Hewlett-Packard this fourth quarter plans to offer notebooks with a dual-boot feature, giving users a choice between Windows 98 and Windows 95. HP is working with Microsoft on a tool, called the Microsoft Multiple Operating System Preinstallation Toolkit Guide, to facilitate the dual-boot functionality.
Similarly, Acer will offer a dual-load option that allows resellers or end users to put Windows 95 back on a system in its two notebook lines, TravelMate and Extensa. And NEC will offer its Versa LX and SX notebook models with Windows 95, unless customers want Windows 98.
Also in the mix are warnings that several OEMs -- including Dell, IBM, Compaq, and Toshiba -- have posted to their Web sites about moving to Windows 98 without first getting driver and BIOS updates. Notebook users upgrading older systems may lose data when invoking the "file to save" function on Windows 98 systems due to the change in the file allocation tables on Windows 98.
IBM will soon release a CD-ROM with BIOS and driver updates for Windows 98.
Microsoft officials insist there have been no specific trends in the complaints.
"Some of the older machines need to have their BIOSes updated.
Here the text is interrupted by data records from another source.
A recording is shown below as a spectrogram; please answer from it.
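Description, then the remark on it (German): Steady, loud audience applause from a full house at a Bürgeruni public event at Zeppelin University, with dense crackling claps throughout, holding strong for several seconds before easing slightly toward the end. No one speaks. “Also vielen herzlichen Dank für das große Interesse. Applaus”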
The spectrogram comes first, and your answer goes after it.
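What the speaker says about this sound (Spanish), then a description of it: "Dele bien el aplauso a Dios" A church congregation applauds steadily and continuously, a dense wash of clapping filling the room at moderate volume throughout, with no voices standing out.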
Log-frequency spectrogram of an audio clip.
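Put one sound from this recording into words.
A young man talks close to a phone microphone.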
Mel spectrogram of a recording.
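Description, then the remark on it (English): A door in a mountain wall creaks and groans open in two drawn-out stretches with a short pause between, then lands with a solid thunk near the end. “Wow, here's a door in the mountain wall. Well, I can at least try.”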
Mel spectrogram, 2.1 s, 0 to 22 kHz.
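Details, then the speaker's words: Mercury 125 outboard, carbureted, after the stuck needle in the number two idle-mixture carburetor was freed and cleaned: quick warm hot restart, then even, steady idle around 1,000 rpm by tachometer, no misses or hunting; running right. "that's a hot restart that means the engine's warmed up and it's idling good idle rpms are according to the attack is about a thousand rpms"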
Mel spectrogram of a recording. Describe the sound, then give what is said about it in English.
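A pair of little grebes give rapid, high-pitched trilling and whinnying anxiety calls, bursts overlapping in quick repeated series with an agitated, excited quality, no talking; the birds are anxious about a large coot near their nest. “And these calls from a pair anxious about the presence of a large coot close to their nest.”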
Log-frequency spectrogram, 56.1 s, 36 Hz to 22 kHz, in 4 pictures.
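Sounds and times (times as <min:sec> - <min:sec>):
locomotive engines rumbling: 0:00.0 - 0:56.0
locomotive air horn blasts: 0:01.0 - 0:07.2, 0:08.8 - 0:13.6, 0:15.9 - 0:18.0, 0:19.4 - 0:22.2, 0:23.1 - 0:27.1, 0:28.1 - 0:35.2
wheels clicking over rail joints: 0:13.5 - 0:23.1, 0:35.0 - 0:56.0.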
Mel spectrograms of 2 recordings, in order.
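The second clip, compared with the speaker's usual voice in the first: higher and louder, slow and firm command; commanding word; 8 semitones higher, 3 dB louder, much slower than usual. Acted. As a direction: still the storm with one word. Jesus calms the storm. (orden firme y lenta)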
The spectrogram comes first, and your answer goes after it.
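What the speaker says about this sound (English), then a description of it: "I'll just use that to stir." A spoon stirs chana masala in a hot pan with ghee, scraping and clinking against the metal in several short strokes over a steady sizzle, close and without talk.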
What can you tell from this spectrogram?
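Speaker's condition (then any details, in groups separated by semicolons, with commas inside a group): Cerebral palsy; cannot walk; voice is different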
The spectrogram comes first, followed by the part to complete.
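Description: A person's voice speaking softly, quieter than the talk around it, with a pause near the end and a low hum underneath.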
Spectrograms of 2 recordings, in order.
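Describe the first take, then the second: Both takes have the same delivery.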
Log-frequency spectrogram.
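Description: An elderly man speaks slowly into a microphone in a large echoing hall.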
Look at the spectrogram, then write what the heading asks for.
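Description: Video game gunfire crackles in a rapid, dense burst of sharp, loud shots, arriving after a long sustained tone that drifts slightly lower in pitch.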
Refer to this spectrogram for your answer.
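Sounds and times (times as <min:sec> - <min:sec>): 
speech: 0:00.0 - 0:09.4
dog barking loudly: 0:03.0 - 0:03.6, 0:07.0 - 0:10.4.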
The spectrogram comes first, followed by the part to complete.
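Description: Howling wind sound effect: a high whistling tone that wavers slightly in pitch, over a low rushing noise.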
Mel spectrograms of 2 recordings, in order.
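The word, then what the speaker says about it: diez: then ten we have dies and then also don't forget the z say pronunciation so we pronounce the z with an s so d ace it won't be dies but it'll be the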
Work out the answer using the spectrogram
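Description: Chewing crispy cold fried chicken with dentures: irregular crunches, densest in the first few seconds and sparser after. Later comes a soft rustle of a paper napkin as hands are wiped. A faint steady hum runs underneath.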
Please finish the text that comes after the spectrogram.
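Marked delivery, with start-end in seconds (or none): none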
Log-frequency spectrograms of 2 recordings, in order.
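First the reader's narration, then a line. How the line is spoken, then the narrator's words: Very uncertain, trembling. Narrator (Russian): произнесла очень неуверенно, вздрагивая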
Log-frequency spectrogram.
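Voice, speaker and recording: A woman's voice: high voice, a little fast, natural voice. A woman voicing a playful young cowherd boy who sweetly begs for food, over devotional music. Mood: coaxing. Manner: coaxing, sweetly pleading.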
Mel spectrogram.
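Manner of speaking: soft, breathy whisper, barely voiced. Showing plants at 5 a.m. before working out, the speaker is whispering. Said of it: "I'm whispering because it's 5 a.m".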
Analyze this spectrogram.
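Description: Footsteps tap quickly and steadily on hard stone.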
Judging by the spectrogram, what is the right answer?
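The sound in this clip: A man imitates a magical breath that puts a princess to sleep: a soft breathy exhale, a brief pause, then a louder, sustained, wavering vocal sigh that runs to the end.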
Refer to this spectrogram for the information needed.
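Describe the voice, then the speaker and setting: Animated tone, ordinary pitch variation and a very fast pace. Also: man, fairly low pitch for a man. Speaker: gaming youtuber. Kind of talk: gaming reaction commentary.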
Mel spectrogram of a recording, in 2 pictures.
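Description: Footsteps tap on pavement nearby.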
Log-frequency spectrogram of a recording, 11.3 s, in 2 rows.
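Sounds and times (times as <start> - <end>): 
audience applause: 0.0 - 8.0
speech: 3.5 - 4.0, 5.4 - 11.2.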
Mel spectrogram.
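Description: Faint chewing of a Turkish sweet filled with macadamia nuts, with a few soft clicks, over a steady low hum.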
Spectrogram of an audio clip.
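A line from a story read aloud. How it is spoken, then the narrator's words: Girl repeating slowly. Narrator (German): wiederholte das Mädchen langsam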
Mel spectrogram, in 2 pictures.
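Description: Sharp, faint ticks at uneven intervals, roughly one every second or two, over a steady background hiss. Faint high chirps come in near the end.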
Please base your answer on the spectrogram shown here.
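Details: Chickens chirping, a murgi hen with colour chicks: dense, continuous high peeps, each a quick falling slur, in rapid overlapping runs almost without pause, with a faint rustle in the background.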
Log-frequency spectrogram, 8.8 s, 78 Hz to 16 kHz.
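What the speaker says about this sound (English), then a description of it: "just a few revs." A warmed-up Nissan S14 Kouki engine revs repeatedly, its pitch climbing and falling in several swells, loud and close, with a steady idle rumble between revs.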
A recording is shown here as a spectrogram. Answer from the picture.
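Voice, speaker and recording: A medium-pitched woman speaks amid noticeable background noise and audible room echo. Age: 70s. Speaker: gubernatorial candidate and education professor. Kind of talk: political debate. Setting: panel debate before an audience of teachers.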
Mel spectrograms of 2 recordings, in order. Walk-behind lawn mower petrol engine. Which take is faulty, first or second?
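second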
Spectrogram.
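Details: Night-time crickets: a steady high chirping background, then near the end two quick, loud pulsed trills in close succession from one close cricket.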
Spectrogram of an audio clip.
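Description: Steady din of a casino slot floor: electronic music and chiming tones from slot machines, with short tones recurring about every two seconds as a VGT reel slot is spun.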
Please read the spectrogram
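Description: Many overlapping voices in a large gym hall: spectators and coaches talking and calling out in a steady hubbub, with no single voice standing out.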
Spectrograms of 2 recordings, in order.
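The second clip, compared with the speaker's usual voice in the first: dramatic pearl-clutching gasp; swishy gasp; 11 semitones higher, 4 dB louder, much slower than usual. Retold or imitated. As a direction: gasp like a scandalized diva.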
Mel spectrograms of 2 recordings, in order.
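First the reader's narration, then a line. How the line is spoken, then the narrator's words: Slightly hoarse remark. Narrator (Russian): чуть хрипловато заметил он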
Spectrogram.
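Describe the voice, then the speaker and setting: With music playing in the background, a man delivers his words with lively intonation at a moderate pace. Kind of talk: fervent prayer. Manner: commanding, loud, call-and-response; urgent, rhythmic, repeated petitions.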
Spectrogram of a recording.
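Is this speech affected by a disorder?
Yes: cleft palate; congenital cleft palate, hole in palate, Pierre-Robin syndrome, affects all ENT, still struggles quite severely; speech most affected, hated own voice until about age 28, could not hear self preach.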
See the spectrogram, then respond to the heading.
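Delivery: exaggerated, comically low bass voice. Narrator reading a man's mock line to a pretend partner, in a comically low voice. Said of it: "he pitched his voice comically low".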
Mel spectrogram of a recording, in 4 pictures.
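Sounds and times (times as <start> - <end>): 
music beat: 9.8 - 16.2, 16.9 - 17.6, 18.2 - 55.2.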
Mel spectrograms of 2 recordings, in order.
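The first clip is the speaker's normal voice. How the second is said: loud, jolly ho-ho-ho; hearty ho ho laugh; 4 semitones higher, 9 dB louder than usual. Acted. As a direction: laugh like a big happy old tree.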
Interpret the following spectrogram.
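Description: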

That's what OEMs are working on, and we're working with them," said Kim Akers, Windows product manager at Microsoft. "OEMs are the ones that have to develop the BIOS."
Nevertheless, one analyst blames Microsoft and not the BIOS vendors.
"Microsoft should have done a more thorough job in testing Windows 98 with the latest mobile computers," said Gerry Purdy, president of Mobile Insights. "The IT community should be extremely careful about how they manage the migration."